Although the opportunity to use it seldom arises these days, there is a tool at the bottom of a disease lawyer’s toolbox which is still useful and effective, the Arnold limitation defence.
The Arnold defence accrues under the Limitation Act 1939. It arises out of a decision of the House of Lords in a mesothelioma claim, Arnold v Central Electricity Generating Board . The defence will only operate in certain (and now fairly rare) circumstances, but its continuing validity was confirmed by the House of Lords in McDonnell v Congregation of Christian Brothers Trustees  (an abuse case).
Arnold v Central Electricity Generating Board
In 1981 Mr Arnold was found to have mesothelioma. He died in May 1982. In 1984 his widow brought claims under the Law Reform (Miscellaneous Provisions) Act 1934 and the Fatal Accidents Act 1976 alleging that the deceased’s mesothelioma was caused by his negligent occupational exposure to asbestos between 1938 and 1943.

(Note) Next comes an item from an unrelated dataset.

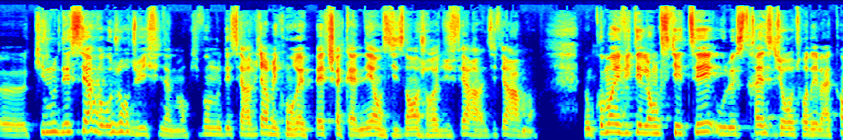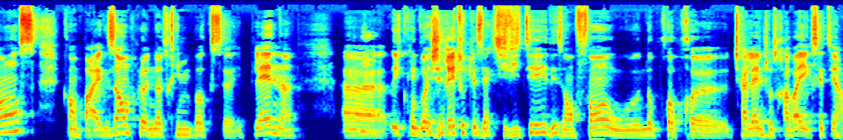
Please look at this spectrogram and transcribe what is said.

The Defendant pleaded a limitation defence under s.1 Public Authorities Protection Act 1893 and s.21 Limitation Act 1939 on the basis that the deceased had failed to bring a claim within 12 months of the date on which his cause of action accrued.
The House of Lords held that:
- In a mesothelioma claim, the cause of action accrued when respirable asbestos fibres were ingested.
- There is a presumption that a statute which affects substantive rights is not to be construed as having retrospective operation unless it is manifest that this was its intention. On the repeal of s.21 of the 1939 Act, the accrued right to plead a one year time bar had been expressly preserved by s.7 of the Law Reform (Limitation of Actions etc) Act 1954 in respect of actions accruing before 4 June 1954.
- The right to plead a time bar, which had accrued under the 1939 Act was also expressly preserved by s.1(4) Limitation Act 1963.
A disease lawyer/claims handler should be alert to the fact that where any new mesothelioma claim is notified where there is an allegation of culpable exposure ending before 4 June 1954, the defendant will be entitled to rely on Arnold and plead a limitation defence under the 1939 Act.